Recently, I was confronted with a post expressing anger with any comparison of the LGBT civil rights movement to that of African Americans.  The post expressed that their struggle should be “kept in its place.”  For me, those words stirred memories.  Memories of a time when African Americans were also told that they should know their “place.”

Now, I don’t profess what it knows like to be black or gay.  I am neither.  I am white woman, born in the sixties, who merely witnessed some of the struggles during that time.  I am the former wife of an African American man born to a mother who was subjected to the Jim Crow laws as she grew up in the South.  I can never know what it is like to be her and I never presumed to know her struggle.  I just knew I loved her son because of who he was, not because of what color he still is.  He was my first love.  The initial distrust was replaced with respect and then love.  She was a no nonsense straight shooter shaped by her own experiences as I was mine.  The relationship with her son may have ended for reasons unrelated to color, but my admiration for her never did.

That relationship, however, gave me an inside view into a world I never knew.  The prejudice… the daily injustices.  A world colored by distrust.  I remember once I was out with friends when a man approached me and began talking disparagingly about the interracial couple at the next table.  His thesis was that only ugly white women date black men.  After exploring this with him for a bit, I asked him whether he thought I was ugly.  When he said no, I calmly blew his thesis apart by telling him my boyfriend was black.  Needless to say, I never saw a man move so quick.

But even though I was allowed into this world, I never was truly a part of it.  I could always walk away.  My ex could not escape his skin color any more than I could escape mine.  His struggle was uniquely his own.

Maybe that is why I found the comparison of struggles so troubling.  I don’t know what it is like to be subjected to suspicion because of the color of my skin anymore than I know what it is like to be subjected to hate because of sexual orientation.  But here is what I do know.  I know that everyone has their own intensely personal unseen struggles.  Struggles that remain hidden because of feelings that no one could possibly love them if they know. I know that, even if someone allowed me to be a witness to these internal  struggles, I can never truly understand.  I know that skin color and sexual orientation are not a choice.  I could not choose to be anything other than the white heterosexual woman I am.   I don’t presume to think that it a choice for others when it is not for me.

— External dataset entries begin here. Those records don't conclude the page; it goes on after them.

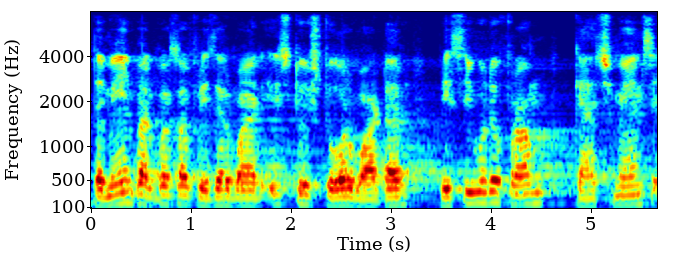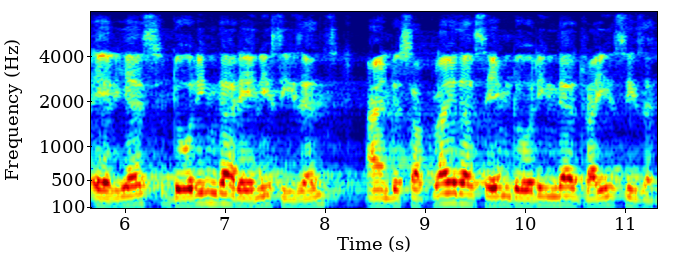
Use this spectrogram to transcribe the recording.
The main purpose of reservoir is to store water received from catchment areas during the rainy seasons and supply the same during the dry season.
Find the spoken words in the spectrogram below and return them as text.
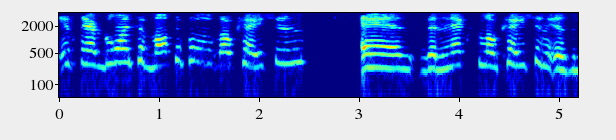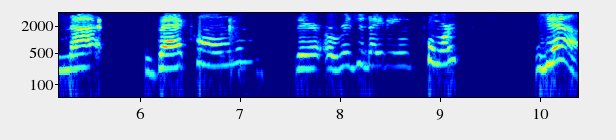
if they're going to multiple locations and the next location is not back home, their originating port, yeah,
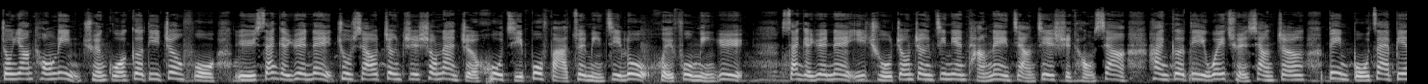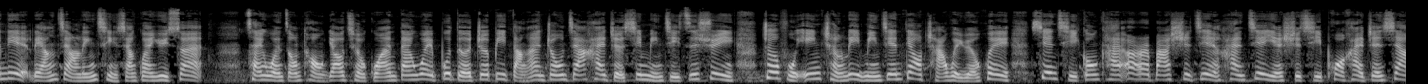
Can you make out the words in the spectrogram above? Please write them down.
中央通令全国各地政府于三个月内注销政治受难者户籍不法罪名记录，恢复名誉；三个月内移除中正纪念堂内蒋介石铜像和各地威权象征，并不再编列两蒋领请相关预算。蔡英文总统要求国安单位不得遮蔽档案中加害者姓名及资讯，政府应成立民间调查委员会，限期公开二二八事件和戒严时期迫害真相。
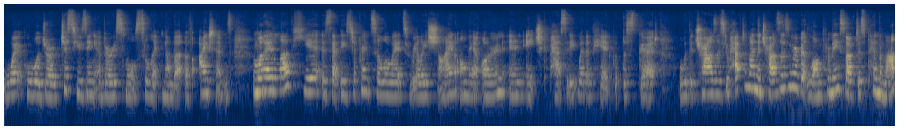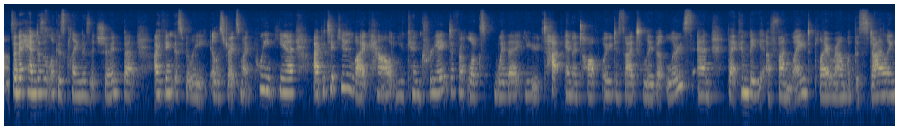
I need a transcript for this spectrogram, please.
work wardrobe just using a very small select number of items. And what I love here is that these different silhouettes really shine on their own in each capacity, whether paired with the skirt with the trousers. You'll have to mind the trousers are a bit long for me, so I've just pinned them up. So the hem doesn't look as clean as it should, but I think this really illustrates my point here. I particularly like how you can create different looks whether you tuck in a top or you decide to leave it loose, and that can be a fun way to play around with the styling.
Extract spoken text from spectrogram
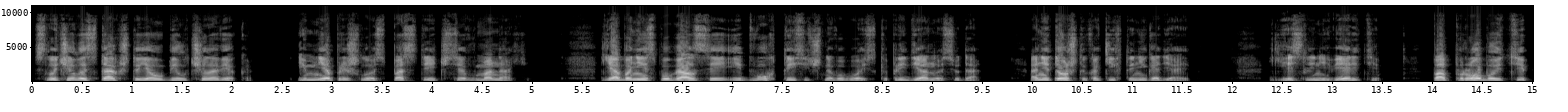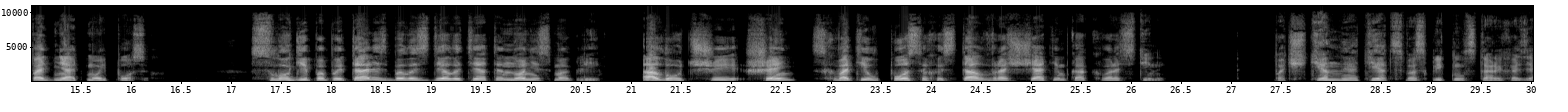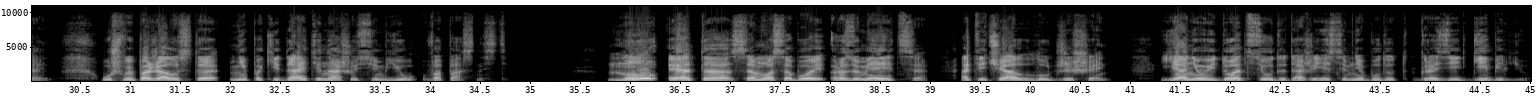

I also  know that  that judging which struggle is more valid is pointless.  It creates divisions and ill feelings.  It tears us apart instead of bringing us together, in the spirit of understanding and love.  I know that when we judge, we are the farthest from the Divine.   That is a location I wish to avoid.